Comparison of potency assays using different read-out systems and their suitability for quality control
Analytical Development Biotech Products, Merck KGaA, Frankfurter Str. 250, Darmstadt, Germany.Journal of immunological methods (Impact Factor: 1.82). 08/2010; 360(1-2):129-40. DOI: 10.1016/j.jim.2010.06.019
In this study, three of the most commonly used non-radioactive read-out systems for bioassays, the tetrazolium salt MTS/PMS, the fluorescent dye Alamar Blue and the ATP bioluminescence assay were compared regarding their suitability for quality control purposes. In this regard, three different potency assays using murine CTLL-2, as well as human DiFi and Kit 225 cells were performed. No major differences regarding accuracy and precision were detected between the different read-out systems. Both workload and hands-on time were similar for all three assays used. All read-out systems were suitable for use in quality control. However, luminescence and fluorescence techniques were much more sensitive than the colorimetric system. The first two could determine approximately ten times lower drug concentrations, and the assay could be performed by using considerably lower cell numbers. Moreover, in two of the three potency assays, the luminescence and fluorescence read-out systems provided higher signal to noise ratios leading to a higher precision of the assays. Regarding the comparison of the luminescence and fluorescence system, the ATP assay has the advantage to be much faster than the Alamar Blue assay. Consequently, in this study, the luminescence technique turned out to be the most advantageous of the three read-out systems.

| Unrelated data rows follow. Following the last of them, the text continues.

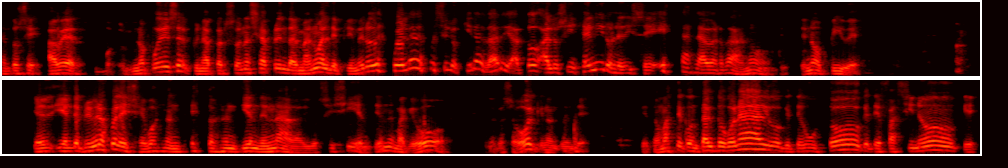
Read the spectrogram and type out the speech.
Entonces, a ver, no puede ser que una persona se aprenda el manual de primero de escuela, después se lo quiera dar a, a los ingenieros, le dice, esta es la verdad, no, no, pibe. Y el, de primera escuela dice, vos no, estos no entienden nada. Digo, sí, sí, entienden más que vos. Lo que sos vos que no entendés. Que tomaste contacto con algo, que te gustó, que te fascinó, que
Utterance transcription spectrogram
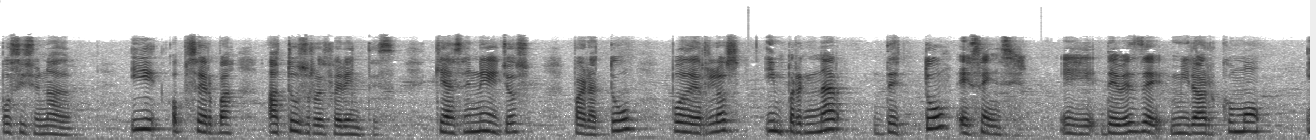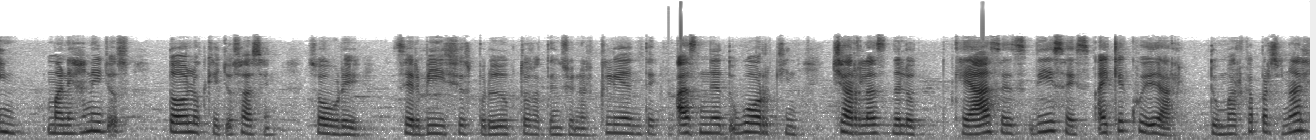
posicionado y observa a tus referentes, qué hacen ellos para tú poderlos impregnar de tu esencia. Eh, debes de mirar cómo manejan ellos todo lo que ellos hacen sobre servicios, productos, atención al cliente, haz networking, charlas de lo que haces, dices. Hay que cuidar tu marca personal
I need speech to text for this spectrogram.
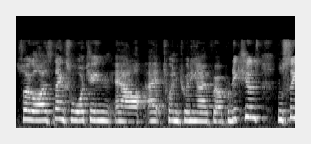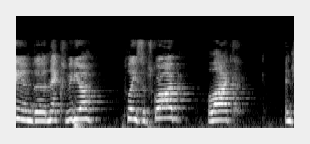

- [Show abstract] [Hide abstract]
ABSTRACT: For therapeutic antibodies that inhibit the growth of cancer cells, proliferation assays that measure cell number changes after the antibody treatment are often used to determine the potency of the antibody. Two of the most commonly used non-radioactive readout systems for proliferation assays, the ATP bioluminescence assay and the fluorescent dye Alamar Blue assay, were initially tested as potency assays an anti-HER2 antibody. Due to the slow growth of the target cells, these assays only produced less than 3-fold difference after 5 days of antibody treatment. BrdU incorporation-based proliferation assay, which differentiates proliferating cells from arrested cells, was developed, and showed superior sign-to-background ratio. Colorimetric, chemiluminescent, and DELFIA readouts were compared for BrdU incorporation assays, and DELFIA-based assay was further optimized using a Design of Experiment (DoE) approach. The final DELFIA-based BrdU incorporation assay demonstrated superior signal-to-background ratio, robustness, accuracy, and precision, and represented significant improvement over traditional proliferation assays.Journal of Immunological Methods 10/2014; 415. DOI:10.1016/j.jim.2014.10.007 · 1.82 Impact Factor
- [Show abstract] [Hide abstract]
ABSTRACT: Rare hematopoietic stem cell populations are responsible for the transplantation engraftment process. Umbilical cord blood (UCB) is usually processed to the total nucleated cell (TNC), but not to the mononuclear cell (MNC) fraction. TNC counts are used to determine UCB unit storage, release for transplantation and correlation with time to engraftment. However, the TNC fraction contains varying concentrations of red blood cells, granulocytes, platelets and other cells that dilute and mask the stem cells from being detected. This does not allow the quality and potency of the stem cells to be reliably measured. 63 UCB segments and 10 UCB units plus segments were analyzed for the response of both primitive lympho-hematopoietic and primitive hematopoietic stem cells in both the TNC and MNC fractions. The samples were analyzed using a highly sensitive, standardized and validated adenosine triphosphate (ATP) bioluminescence stem cell proliferation assay verified against the colony-forming unit (CFU) assay. Dye exclusion and metabolic viability were also determined. Regardless of whether the cells were derived from a segment or unit, the TNC fraction always produced a significantly lower and more variable stem cell response than that derived from the MNC fraction. Routine dye exclusion cell viability did not correspond with metabolic viability and stem cell response. Paired UCB segments produced highly variable results, and the UCB segment did not produce similar results to the unit. The TNC fraction underestimates the ability and capacity of the stem cells in both the UCB segment and unit and therefore provides an erroneous interpretation of the of the results. Dye exclusion viability can result in false positive values, when in fact the stem cells may be dead or incapable of proliferation. The difference in response between the segment and unit calls into question the ability to use the segment as a representative sample of the UCB unit. It is apparent that present UCB processing and testing methods are inadequate to properly determine the quality and potency of the unit for release and use in a patient.Journal of Translational Medicine 12/2015; 13(1):434. DOI:10.1186/s12967-015-0434-z · 3.93 Impact Factor
Data provided are for informational purposes only. Although carefully collected, accuracy cannot be guaranteed. The impact factor represents a rough estimation of the journal's impact factor and does not reflect the actual current impact factor. Publisher conditions are provided by RoMEO. Differing provisions from the publisher's actual policy or licence agreement may be applicable.